■ Problem: When you reach the line that contains "I need the speech" in the entries below, begin returning lines exactly as written and continue through the last one.

(Records contained in a dataset)
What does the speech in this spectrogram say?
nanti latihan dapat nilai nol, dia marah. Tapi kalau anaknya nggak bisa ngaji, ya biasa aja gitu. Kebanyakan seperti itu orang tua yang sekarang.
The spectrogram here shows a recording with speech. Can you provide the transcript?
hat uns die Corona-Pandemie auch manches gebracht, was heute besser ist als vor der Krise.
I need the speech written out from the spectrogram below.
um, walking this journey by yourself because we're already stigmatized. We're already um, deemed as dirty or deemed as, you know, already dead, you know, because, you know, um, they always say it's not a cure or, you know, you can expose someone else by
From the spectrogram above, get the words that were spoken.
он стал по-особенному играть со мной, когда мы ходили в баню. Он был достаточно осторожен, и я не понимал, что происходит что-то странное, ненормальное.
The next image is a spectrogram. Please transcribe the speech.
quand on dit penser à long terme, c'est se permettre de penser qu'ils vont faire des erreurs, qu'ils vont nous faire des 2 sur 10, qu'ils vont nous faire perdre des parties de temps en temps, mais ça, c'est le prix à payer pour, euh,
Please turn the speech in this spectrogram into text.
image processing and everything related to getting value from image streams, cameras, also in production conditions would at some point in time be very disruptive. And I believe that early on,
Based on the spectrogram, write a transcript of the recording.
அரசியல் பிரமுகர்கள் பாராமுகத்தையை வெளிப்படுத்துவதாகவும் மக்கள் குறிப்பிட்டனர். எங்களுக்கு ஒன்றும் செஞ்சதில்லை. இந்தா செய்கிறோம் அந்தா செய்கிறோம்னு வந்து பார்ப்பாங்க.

■ Your solution:
I need the speech written out from the spectrogram below.
um, walking this journey by yourself because we're already stigmatized. We're already um, deemed as dirty or deemed as, you know, already dead, you know, because, you know, um, they always say it's not a cure or, you know, you can expose someone else by
From the spectrogram above, get the words that were spoken.
он стал по-особенному играть со мной, когда мы ходили в баню. Он был достаточно осторожен, и я не понимал, что происходит что-то странное, ненормальное.
The next image is a spectrogram. Please transcribe the speech.
quand on dit penser à long terme, c'est se permettre de penser qu'ils vont faire des erreurs, qu'ils vont nous faire des 2 sur 10, qu'ils vont nous faire perdre des parties de temps en temps, mais ça, c'est le prix à payer pour, euh,
Please turn the speech in this spectrogram into text.
image processing and everything related to getting value from image streams, cameras, also in production conditions would at some point in time be very disruptive. And I believe that early on,
Based on the spectrogram, write a transcript of the recording.
அரசியல் பிரமுகர்கள் பாராமுகத்தையை வெளிப்படுத்துவதாகவும் மக்கள் குறிப்பிட்டனர். எங்களுக்கு ஒன்றும் செஞ்சதில்லை. இந்தா செய்கிறோம் அந்தா செய்கிறோம்னு வந்து பார்ப்பாங்க.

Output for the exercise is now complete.